Rosie said the school made no accommodation to help her cope. When she emailed administrators in June 2010 about trouble she was having in class, she got a sudden reply placing her on medical leave without appeal, according to copies of the correspondence shown to HuffPost. She wasn't allowed to take another class until January 2011, and said she was later pushed into a second medical leave barring her from classes in summer 2013. She was warned of possible expulsion for trouble with classwork as recently as this year, her complaint says.
Some professors tried to help, Rosie said, but others made things worse. One instructor in a writing class, she recalled, accused her of using her assault as a "ploy" to "add interest" to her assignments.
"This isn't just an administrative issue, it's an issue at all levels of the university," Rosie said. "We're doing something wrong and we need to fix it."
Columbia's handling of sexual assault remains in the spotlight.

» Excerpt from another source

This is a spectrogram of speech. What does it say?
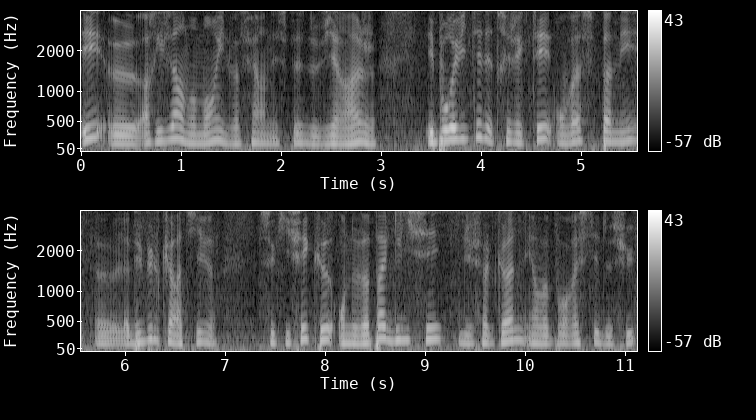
Et euh, arrivé à un moment, il va faire un espèce de virage. Et pour éviter d'être éjecté, on va spammer la bubule curative ce qui fait qu'on ne va pas glisser du Falcon et on va pouvoir rester dessus.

Another woman who has filed a complaint against the school, Emma Sulkowicz, has been protesting by carrying a mattress around campus until her reported rapist is removed. Rosie was one of 50 assault survivors who spoke last week at a campus demonstration supporting Sulkowicz.
The growing number of people joining the Education Department complaint has likely delayed the federal decision whether to investigate. In making the decision, the Education Department's Office for Civil Rights must consider each allegation, determining whether it has the legal authority to investigate and whether the university has addressed the issue.
Ridolfi-Starr said the federal indecision leaves students in limbo.
"We can't be waiting a year for the federal government to be able to determine that our rights have been violated, and we are unsafe at this moment," Ridolfi-Starr said. "We don't have a year."
Ridolfi-Starr said campus activism has drawn out more survivors, including some with complex cases. In one involving domestic violence, for example, the university allegedly disciplined a woman for fighting back in a hallway, while the male escaped sanctions and graduated, Ridolfi-Starr said.
"He dragged her by her hair into the hallway and was beating her there," Ridolfi-Starr said. "How did they find her responsible? I don't know how those people came to that assessment. I can't fathom it."
Columbia unveiled a new sexual assault policy this summer, after activists said school administrators told them there would be no overhaul without their input.
Columbia administrators noted the university has implemented new anti-sexual assault education initiatives, appointed a special adviser to the president on sexual assault prevention and response, and expanded its rape crisis center.
Rosie said the campus still lacks support for survivors of all gender identities.
"Sexual assault is something that no college wants on their doorstep," Rosie said. She said "there isn't a unified effort between all of the departments at Columbia to address such a serious matter that is clearly happening frequently."
This story has been updated to include comments from Columbia.
Need help? In the U.S., visit the National Sexual Assault Online Hotline operated by RAINN. For more resources, visit the National Sexual Violence Resource Center's website.